On Wednesday, February 21, the Baltimore City Council's Land Use and Transportation Committee will hold a hearing on the Crude Oil Terminal Prohibition: Baltimore's best chance for preventing a deadly crude oil train explosion. Rally with us at noon in front of City Hall! And to learn more, read our comments on the bill below.
This week, a bill to ban styrofoam food packages was approved by Baltimore City's Housing and Urban Affairs Committee. Thanks to incredible organizing by the student-led group Baltimore Beyond Plastic, who brought hundreds of elementary, middle, and high school students to rally and testify in support of the bill, it received unanimous committee support. Below are the comments we submitted on behalf of this bill. Kudos to the kids who made it possible!
Baltimore's sewage system is in trouble. Sanitary sewage outfalls allow untreated sewage to spill into our streams during rainstorms. Overflowing pipes spill water into our streets, and even our basements. And major capital improvements are needed at our wastewater treatment facilities and throughout the system for Baltimore to clean up our waterways that lead to the Inner Harbor and keep pollution out of our neighborhoods.
Public transportation systems are a key air quality and climate change issue. About a third of Maryland's total greenhouse gas emissions come from the transportation sector. Public transportation uses at least half as much energy to move a single person as a private vehicle, and one study found that replacing private vehicle trips with public transit trips reduces carbon monoxide by 95%, volatile organic compounds by 90%, and carbon dioxide and nitrogen oxide by 45%. Robust public transit systems allow commuters and travele
In Frederick County, MD, there are several competing theories about the source of the name of the Monocacy River. One is that it meant “muddy waters” in the language of the Native Americans who lived there. That certainly makes sense when you look at it – in living memory, the Monocacy has been a muddy river, with severe sedementation problems that make the river run red and brown after a rainstorm. But others say that Monnockkesey was the Shawnee name for the river: “river with many bends.” That’s certainly true: the largest Maryland tributary to the Potomac, the river makes many curve
“Most of my district is within one mile of the tracks that crude oil has been transported on. I don’t want any more crude oil tank cars putting the neighborhoods in my district at risk.”

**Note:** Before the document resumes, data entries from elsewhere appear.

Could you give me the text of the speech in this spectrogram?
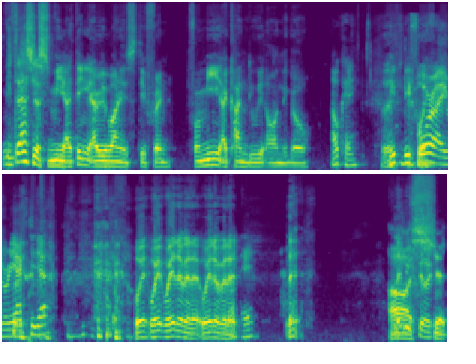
That's just me. I think everyone is different. For me, I can't do it on the go. Okay. Be- before I react to that. wait, wait, wait a minute. Wait a minute. Okay. Let, oh let shit!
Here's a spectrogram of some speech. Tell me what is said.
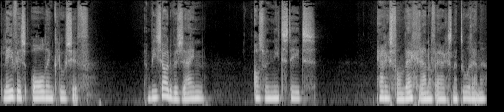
Leven is all inclusive. En wie zouden we zijn als we niet steeds ergens van wegrennen of ergens naartoe rennen?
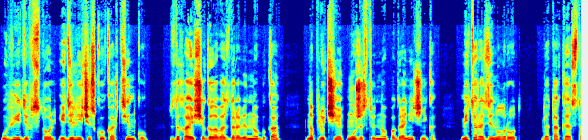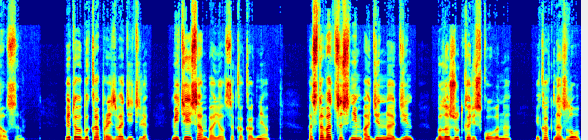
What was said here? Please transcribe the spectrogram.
Увидев столь идиллическую картинку, вздыхающая голова здоровенного быка на плече мужественного пограничника, Митя разинул рот, да так и остался. Этого быка-производителя Митя и сам боялся, как огня. Оставаться с ним один на один было жутко рискованно, и, как назло,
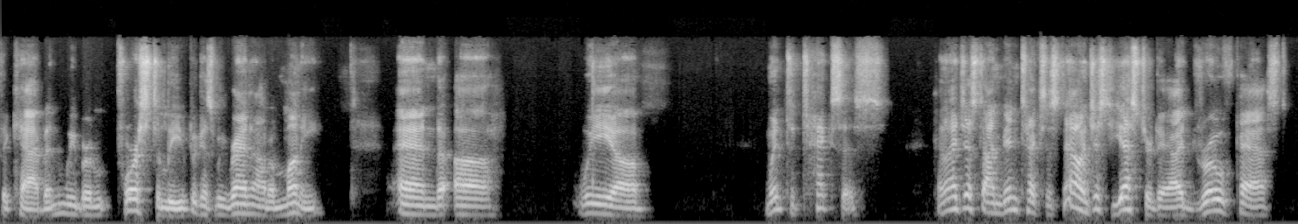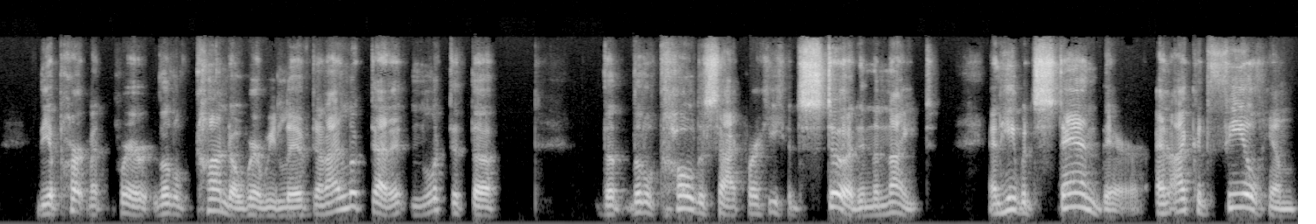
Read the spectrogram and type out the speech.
the cabin. We were forced to leave because we ran out of money. And uh, we uh, went to Texas. And I just, I'm in Texas now. And just yesterday, I drove past the apartment where, little condo where we lived. And I looked at it and looked at the, the little cul-de-sac where he had stood in the night. And he would stand there, and I could feel him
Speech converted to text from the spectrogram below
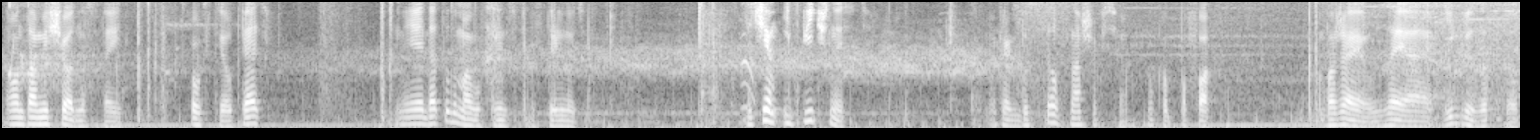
Вон там еще одна стоит. Сколько стрел? Пять? Я и до туда могу, в принципе, дострельнуть. Зачем эпичность? Как бы стелс наше все. Ну, как по факту. Обожаю за игры за стелс.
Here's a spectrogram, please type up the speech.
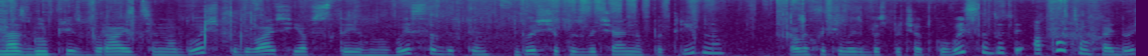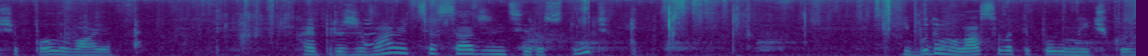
У нас в Дніпрі збирається на дощ. Сподіваюся, я встигну висадити. Дощику, звичайно, потрібно, але хотілося б спочатку висадити, а потім хай дощик поливає. Хай приживаються саджанці, ростуть. І будемо ласувати полуничкою.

Clean Water Action is conducting a study of 200 homes in Baltimore City and County to test for lead contamination in drinking water.

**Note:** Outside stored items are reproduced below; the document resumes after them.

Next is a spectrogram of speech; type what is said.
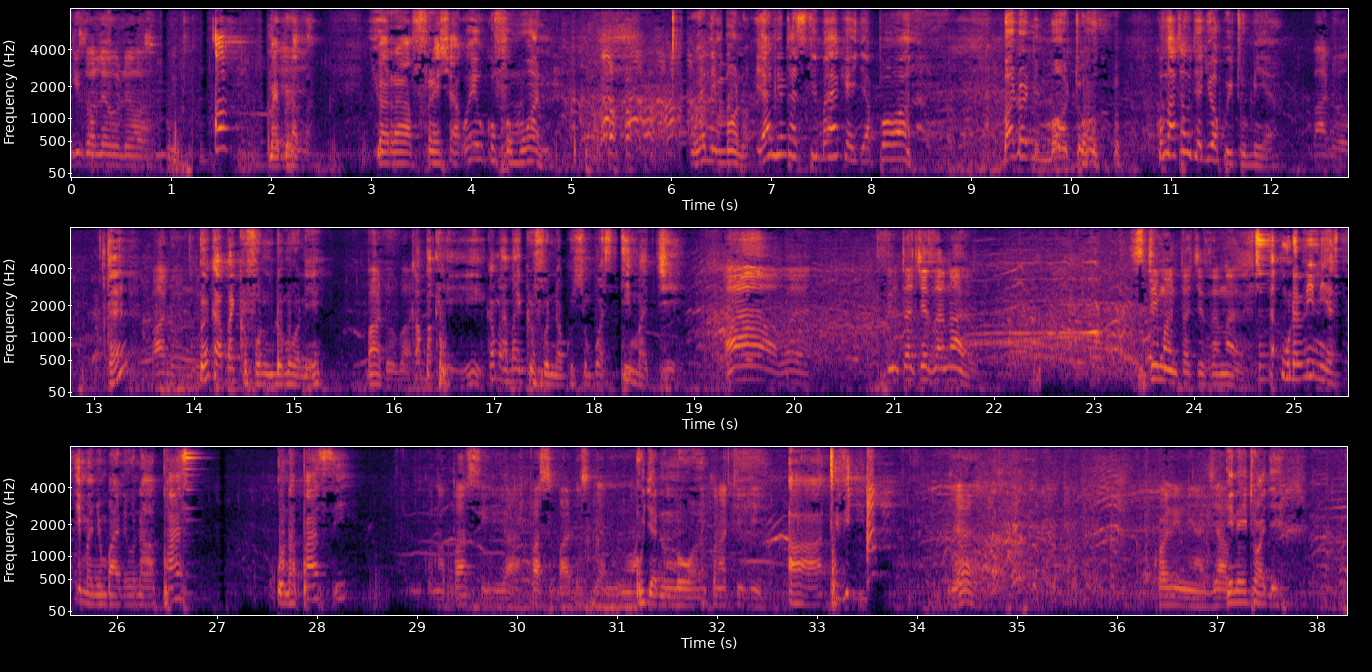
imeingizwa leo leo asubuhi. Ah, my brother. You are a fresher. Wewe uko form 1. Wewe ni mono. Yaani hata stima yake haijapoa. Bado ni moto. Kumbe hata hujajua kuitumia. Bado Eh? bado Weka microphone mdomoni. bado bado. Kama hii, kama ya microphone na kusumbua stima je? Ah, wewe. Si nitacheza nayo. Stima nitacheza nayo. Sasa una nini ya stima nyumbani? Una pasi? Una pasi? Niko na pasi ya pasi bado sijanunua. Hujanunua. Niko na TV. Ah, TV Yeah. Kwani ni ajabu? inaitwaje?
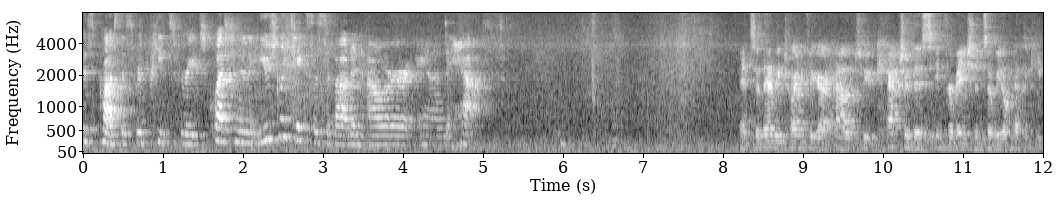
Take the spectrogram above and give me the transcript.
this process repeats for each question, and it usually takes us about an hour and a half. And so then we try to figure out how to capture this information so we don't have to keep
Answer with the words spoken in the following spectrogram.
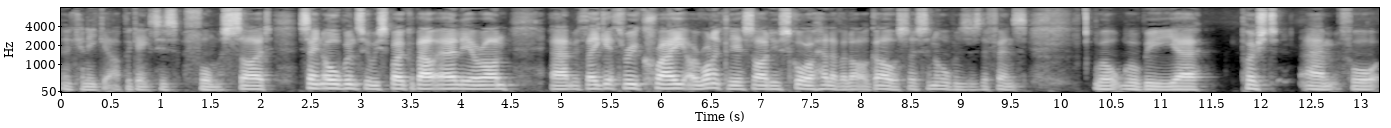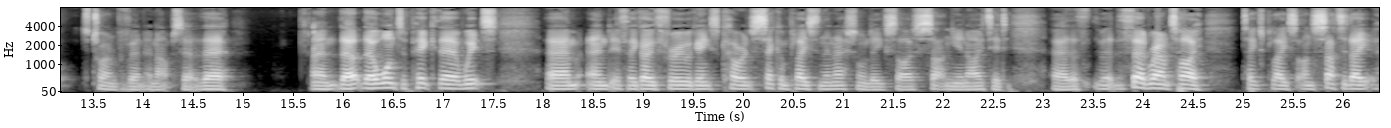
and can he get up against his former side. St Albans, who we spoke about earlier on, um, if they get through Cray, ironically a side who score a hell of a lot of goals, so St Albans' defence will will be uh, pushed um, for to try and prevent an upset there. And they'll, they'll want to pick their wits. Um, and if they go through against current second place in the National League side, Sutton United, uh, the, the third round tie takes place on Saturday,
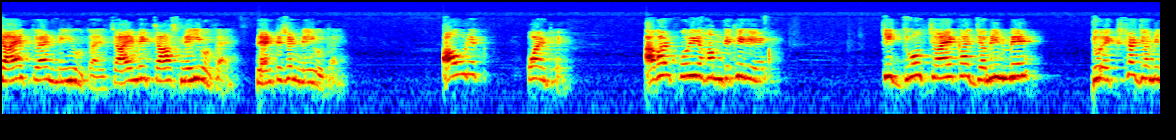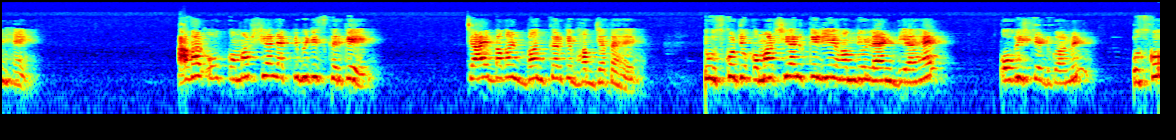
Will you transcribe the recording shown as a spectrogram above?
चाय प्लांट नहीं होता है, चाय में चाष नहीं होता है प्लांटेशन नहीं होता है। और एक पॉइंट है। अगर कोई हम देखेंगे कि जो चाय का ज़मीन में, जो एक्स्ट्रा ज़मीन है, अगर वो कमर्शियल एक्टिविटीज़ करके चाय बागान बंद करके भाग जाता है तो उसको जो कमर्शियल के लिए हम जो लैंड दिया है, वो भी स्टेट गवर्नमेंट उसको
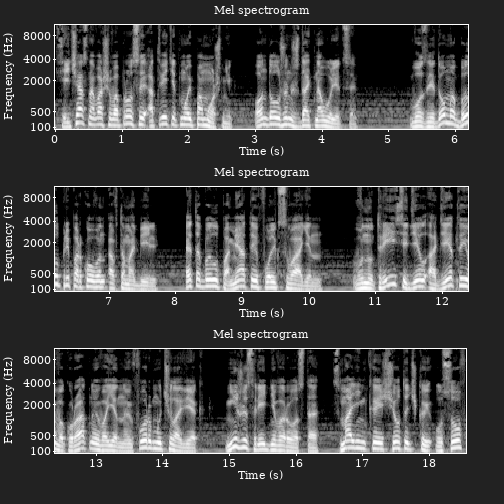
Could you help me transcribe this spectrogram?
«Сейчас на ваши вопросы ответит мой помощник. Он должен ждать на улице». Возле дома был припаркован автомобиль. Это был помятый Volkswagen. Внутри сидел одетый в аккуратную военную форму человек, ниже среднего роста, с маленькой щеточкой усов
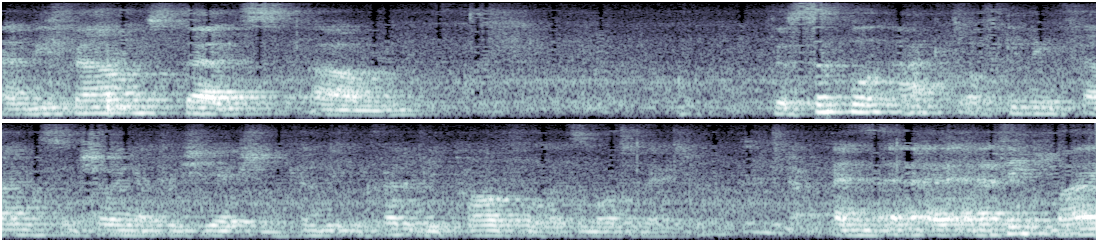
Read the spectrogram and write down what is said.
And we found that um, the simple act of giving thanks and showing appreciation can be incredibly powerful as a motivator. Yeah. And, and, and I think my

Lead can enter water if it is present in the service lines, in-home pipes, or faucets and fixtures in your home, and if water is corrosive or has high mineral content. To learn more about how lead enters drinking water, click here.
Clean Water Action can test your drinking water for free if:
On Wednesday, the Baltimore City Council held an investigational hearing on the proposed B&P Tunnel expansion through West Baltimore. For the past few years, the Federal Railway Administration tasked Amtrak, MDOT, and Baltimore DOT with finding a solution to the constraints of the existing B&P Tunnel underneath West Baltimore: its narrowness and disrepair slow down and sometimes disrupt Amtrak and MARC passengers traveling betwen Baltimore and DC. But residents of the neighborhoods above the proposed new tunnel have been
Yesterday was the latest in many public hearings about the Monocacy Scenic River Management Plan. Developed by a volunteer board of Frederick County and Carroll County Residents, the Plan is meant to outline the many water quality, land use, and wildlife habitat challenges facing the Monocacy River - one of the most polluted watersheds in the state - and recommend ways that Frederick County, Carroll County, the City of Frederick, the Town of Walkersville, and groups and individuals within its watershed can protect and improve it. But unfortunately during the hearing process for the first
Every summer in Frederick County, Maryland, news hits about algae blooms, sediment, and other pollution in Lake Linganore. Source of nearly half of the drinking water in Frederick City and the central part of the County and an important center for recreation for the Linganore community, Linganore Creek and its 83-square-mile watershed are vital for Frederick County. But historic agricultural runoff, continue